Research output: Contribution to journalArticle

Abstract

Plateau icefields are a common form of mountain ice mass, frequently found in mid-latitude to high-arctic regions and increasingly recognized in the Quaternary record. Their top-heavy hypsometry makes them highly sensitive to changes in climate when the equilibriaum line altitude (ELA) lies above the plateau edge, allowing ice to expand significantly as regional ELAs decrease, and causing rapid recession as climate warms. With respect to future climate warming, it is important to understand the controls on plateau icefield response to climate change in order to better predict recession rates, with implications for water resources and sea-level rise. Improving knowledge of the controls on glacier recession may also enable further palaeoclimatic information to be extracted from the Quaternary glacial record. We use the distribution of moraines to examine topographic controls on Younger Dryas icefield recession in Scotland. We find that overall valley morphology influences the style of recession, through microclimatic and geometric controls, with bed gradient affecting moraine spacing. Ice mass reconfiguration may occur as recession progresses because ice divide migration could alter the expected response based on hypsometric distribution. These results add to a growing body of research examining controls on glacier recession and offer a step towards unravelling non-linear ice mass behaviour.

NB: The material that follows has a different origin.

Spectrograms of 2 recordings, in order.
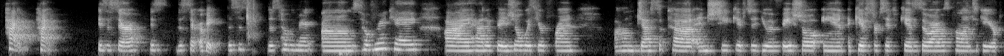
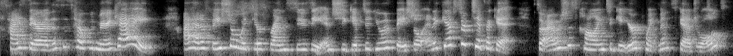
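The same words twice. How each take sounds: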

Details

Authors
Organisations
External organisations
  • University of Portsmouth
Research areas and keywords

Subject classification (UKÄ) – MANDATORY

  • Climate Research

Keywords

  • glacier recession, moraines, plateau icefield, topographic controls, Younger Dryas
Original languageEnglish
JournalJournal of Quaternary Science
Publication statusE-pub ahead of print - 2019 Jul 28
Publication categoryResearch
Peer-reviewedYes